◆ EXERCISE REQUIREMENTS
Below are the records; give again exactly the lines from the one containing "Would you mind" through the one containing "recorded speech transcript, spectrogram above", leaving out pictures.

[Stored records]
***
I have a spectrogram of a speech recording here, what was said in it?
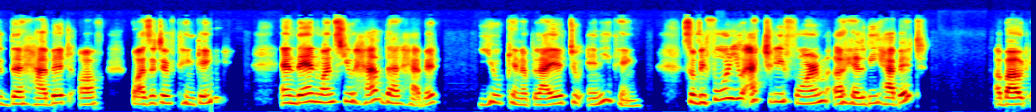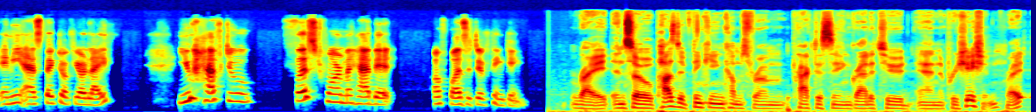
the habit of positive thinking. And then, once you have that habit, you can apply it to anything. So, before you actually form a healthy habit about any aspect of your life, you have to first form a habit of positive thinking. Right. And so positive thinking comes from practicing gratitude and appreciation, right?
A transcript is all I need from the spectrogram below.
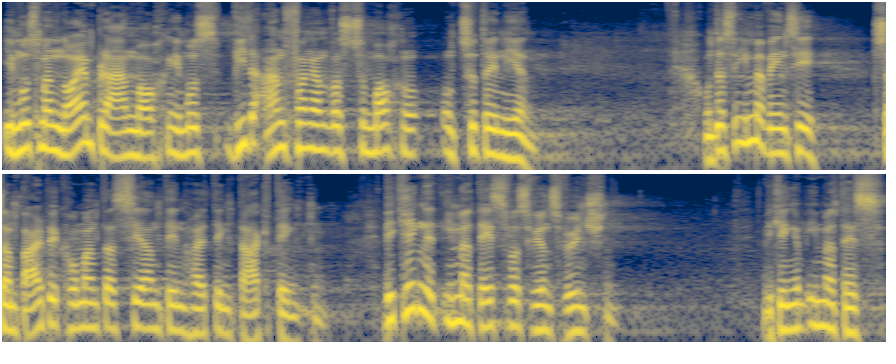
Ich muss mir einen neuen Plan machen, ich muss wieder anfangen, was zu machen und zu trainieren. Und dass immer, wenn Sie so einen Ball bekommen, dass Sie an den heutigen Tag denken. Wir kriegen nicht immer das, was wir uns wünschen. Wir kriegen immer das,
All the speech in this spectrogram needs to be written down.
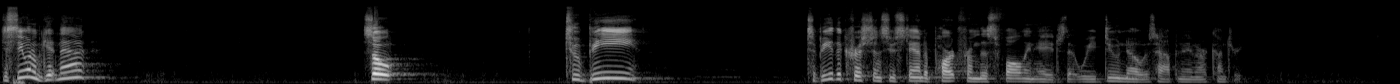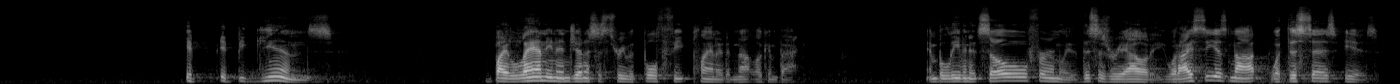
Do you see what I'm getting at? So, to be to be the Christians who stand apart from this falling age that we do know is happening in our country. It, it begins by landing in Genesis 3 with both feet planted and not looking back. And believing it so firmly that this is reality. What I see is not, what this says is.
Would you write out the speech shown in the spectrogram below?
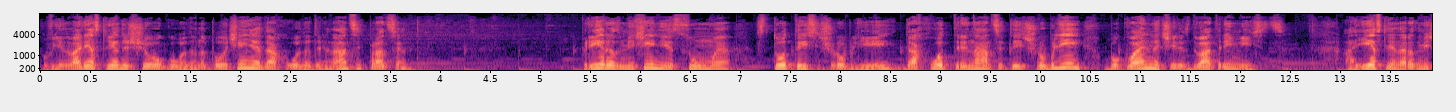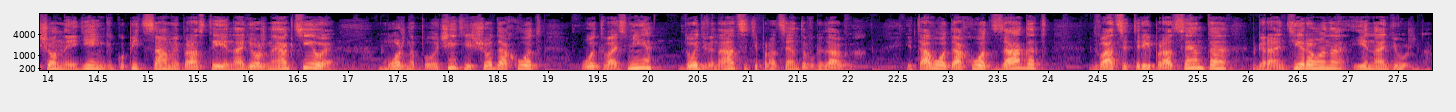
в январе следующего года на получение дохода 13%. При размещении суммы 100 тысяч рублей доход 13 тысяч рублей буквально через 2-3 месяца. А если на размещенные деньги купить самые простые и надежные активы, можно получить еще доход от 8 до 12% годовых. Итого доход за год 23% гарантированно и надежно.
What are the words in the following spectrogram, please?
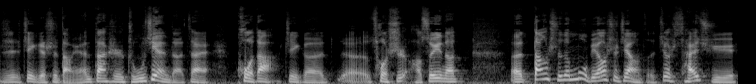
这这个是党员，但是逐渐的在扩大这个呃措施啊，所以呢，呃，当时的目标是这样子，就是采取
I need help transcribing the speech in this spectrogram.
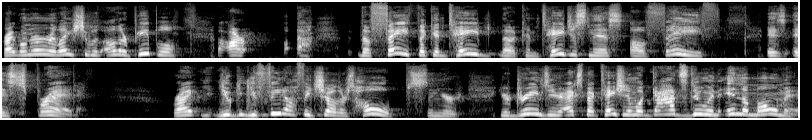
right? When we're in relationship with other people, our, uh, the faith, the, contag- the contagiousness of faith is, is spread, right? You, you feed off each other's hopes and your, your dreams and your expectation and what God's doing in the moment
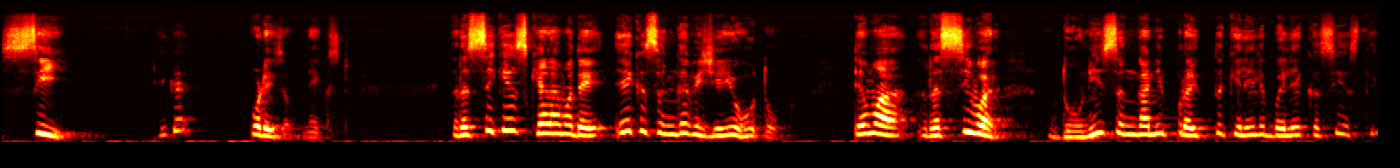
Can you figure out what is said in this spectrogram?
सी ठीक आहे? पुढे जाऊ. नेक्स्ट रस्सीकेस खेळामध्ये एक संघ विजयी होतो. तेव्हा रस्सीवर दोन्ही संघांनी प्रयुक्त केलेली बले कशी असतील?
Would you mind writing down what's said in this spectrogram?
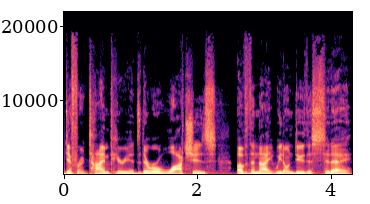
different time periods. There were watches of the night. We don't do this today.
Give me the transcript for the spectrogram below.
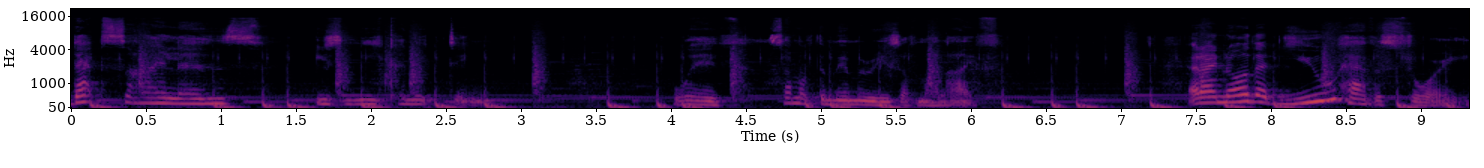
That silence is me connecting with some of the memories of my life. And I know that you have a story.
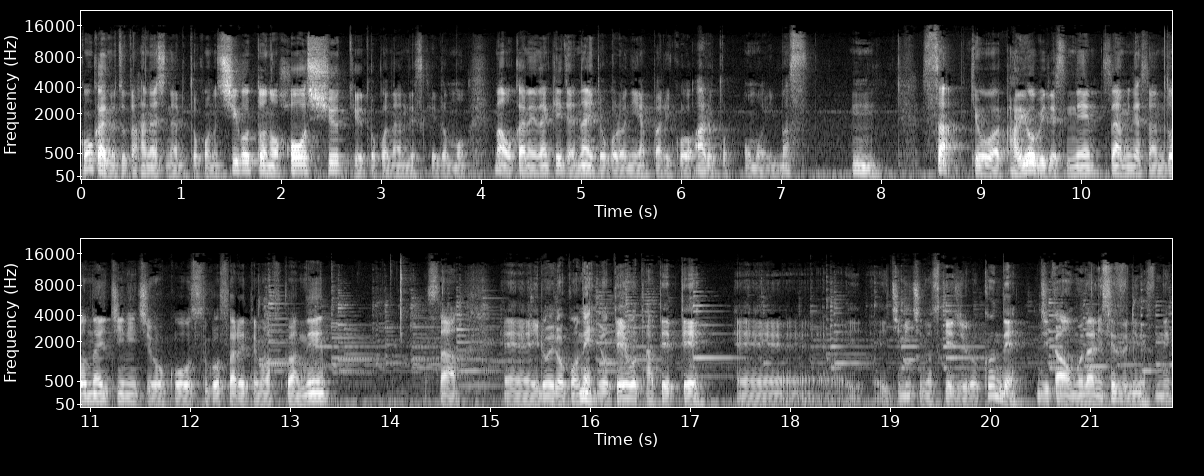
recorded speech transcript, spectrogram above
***
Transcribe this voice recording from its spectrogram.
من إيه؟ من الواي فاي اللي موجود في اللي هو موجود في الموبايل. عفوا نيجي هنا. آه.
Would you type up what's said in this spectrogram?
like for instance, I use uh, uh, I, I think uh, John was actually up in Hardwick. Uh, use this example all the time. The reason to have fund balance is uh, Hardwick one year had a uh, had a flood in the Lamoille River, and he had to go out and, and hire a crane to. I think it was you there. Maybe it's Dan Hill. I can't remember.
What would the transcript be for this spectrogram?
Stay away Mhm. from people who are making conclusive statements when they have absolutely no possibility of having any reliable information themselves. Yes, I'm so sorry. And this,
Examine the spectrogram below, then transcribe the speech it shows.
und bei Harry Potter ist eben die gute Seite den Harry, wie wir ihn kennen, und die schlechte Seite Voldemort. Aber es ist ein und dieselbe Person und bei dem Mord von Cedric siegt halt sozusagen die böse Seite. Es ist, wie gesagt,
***
◆ WRITTEN ANSWER
Would you mind writing down what's said in this spectrogram?
different time periods. There were watches of the night. We don't do this today.
Give me the transcript for the spectrogram below.
That silence is me connecting with some of the memories of my life. And I know that you have a story.
recorded speech transcript, spectrogram above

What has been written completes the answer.